Wednesday, 25 September 2013
SCOTLAND IN STITCHES by Eleanor Updale
We all know about the Bayeux tapestry: a masterpiece embroidered to commemorate the Norman Conquest.
It has endured for nearly a thousand years.
For the past few months, I''ve been involved in the production of a modern narrative tapestry: The Great Tapestry of Scotland. At over 500 feet, it's more than twice the length of the Bayeux. It's the result of about fifty thousand hours of work by over a thousand volunteer stitchers all over Scotland. Small groups of women (and some men) each tackled a panel depicting an incident or theme from Scottish history. Miraculously, it's finished, and it went on display at the Scottish Parliament this month, before setting off on tour.
The project was the brainchild of the wonderful Alexander McCall Smith - a serious contender for the title of Nicest Man In the World. The herculean task of writing the narrative went to the historian Alastair Moffat, and the 160+ panels were designed by the artist, Andrew Crummy. You can see and hear more about how the tapestry was made at this website: http://scotlandstapestry.com/index.php
The tapestry tells the story of Scotland from the very earliest times to the present day. This panel is five episodes in:
Here's the panel depicting the Black Death in the fourteenth century:
The picture below shows part of the panel I worked on (with a group of authors and publishers, including fellow History Girl Elizabeth Laird). It commemorates the foundation of the ancient universities.
Although some of the stitchers were very accomplished, many of us had very little experience of embroidery, and had to learn as we went along. We stitched everywhere: at home, at book festivals, at work. I 'watched' all eight episodes of Broadchurch through one long night, without looking at the TV screen (and I guessed whodunnit in Episode One. Maybe that's the answer).
As the tapestry approaches the present day, it covers the birth of the Edinburgh Festival, the production of the Hilman Imp, and the establishment of the Parliament at Holyrood. People had to stitch TV cameras, computers, factories, scientific instruments, and bridges. Not all the episodes are set in Scotland itself. This is how one group interpreted the Scots' impact on India:
Do try to catch the tapestry if it comes your way. Seeing it assembled for the first time at the Parliament was a truly moving experience. As a bit of a dunce on the subject of Scottish History, I found it a very palatable educational tool, too. I am honoured to have been allowed to play a part in something that will, we hope, be enjoyed by people for centuries to come.
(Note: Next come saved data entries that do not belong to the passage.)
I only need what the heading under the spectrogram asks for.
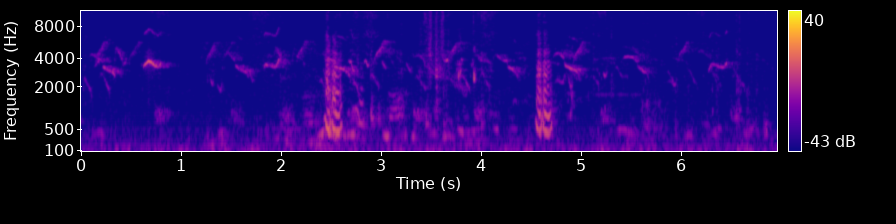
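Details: High, falling peeps from a group of grey francolin chicks run continuously, punctuated by two loud, broad, harsh bursts around the middle, over a faint low hum.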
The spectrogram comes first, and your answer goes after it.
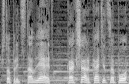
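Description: A man reading a novel aloud as narrator, with measured, expressive storytelling. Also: on the high side, music in the background. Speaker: audiobook narrator. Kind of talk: scripted narration.

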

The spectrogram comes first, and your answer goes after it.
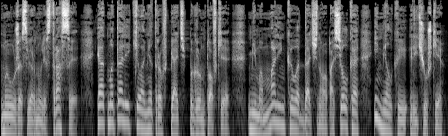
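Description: A man narrating an audiobook in a measured, expressive storytelling manner. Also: on the low side. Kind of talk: scripted narration.

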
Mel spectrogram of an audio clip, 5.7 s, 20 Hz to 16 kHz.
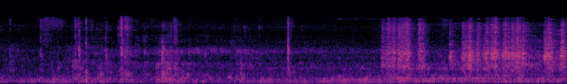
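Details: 2003 Chevy Tahoe driving: irregular light rattling clicks over a low engine drone, then rough road noise; the rattle appears during the first half mile, then disappears.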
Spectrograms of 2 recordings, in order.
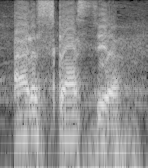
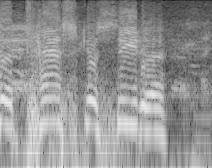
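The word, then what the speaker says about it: Atascocita: Atascostia. That's what I said, but it's wrong. It's a Tascasita, and Team Johnson wins 5-4.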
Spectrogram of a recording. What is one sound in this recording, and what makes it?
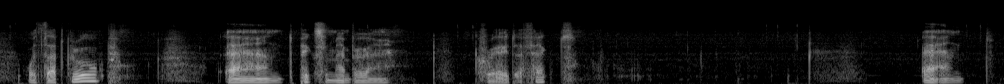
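A man speaks calmly and close to a headset microphone, in short bursts with pauses.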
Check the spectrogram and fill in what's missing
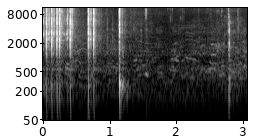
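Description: Sharp percussive bangs from a cannon and guns at a war reenactment, several quick loud reports at the start, then isolated blasts further apart over a noisy outdoor background.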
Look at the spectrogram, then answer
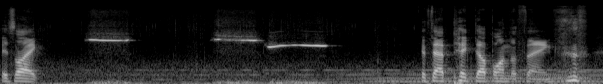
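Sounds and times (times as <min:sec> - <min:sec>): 
speech: 0:00.0 - 0:00.5, 0:04.2 - 0:06.0
bird call: 0:00.8 - 0:01.4, 0:02.1 - 0:03.4.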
I've only been able to give you the tiniest taste of what the tapestry is like.
You can see a news reports on the exhibition here:
We are all hoping that eventually a permanent home can be found for the tapesty in a place where Scottish people and visitors to Scotland can get to it easily. So if you happen to know someone with a very big hall they want to fill, just get in touch, and I will pass the word on.